From the Dangerous Minds blog:

*snip*

Frederick Wiseman’s powerful, depressing—Roger Ebert called it “despairing” and that’s probably a better word—1967 documentary Titicut Follies revealed the sordid and horrific conditions of the Bridgewater State Hospital for the criminally insane in Bridgewater, Massachusetts.

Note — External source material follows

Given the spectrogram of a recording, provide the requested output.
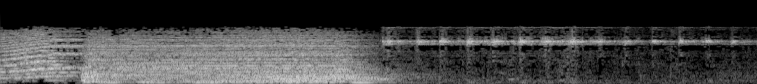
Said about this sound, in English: Oh, Alan, hear the sleigh bells.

Wiseman’s camera watches impassively as the patients are bullied, taunted, herded like cattle, mocked, stripped, drugged and kept in sub-human conditions by the institution’s callously indifferent guards, social workers and psychiatrists. The film is a narrator-less, structure-less collection of some of the bleakest cinéma vérité images in film history. The footage of the yearly New Year’s Eve talent show, the “Titicut Follies” (“Titcut” is the Indian name for the Taunton river) featuring the inmates (and some of the staff) is like something straight out of a Harmony Korine film. In another scene, a doctor smokes a cigarette and dangles a long ash over a funnel as he inserts a long rubber tube into a patient’s nostril for a force-feeding.

Advertisements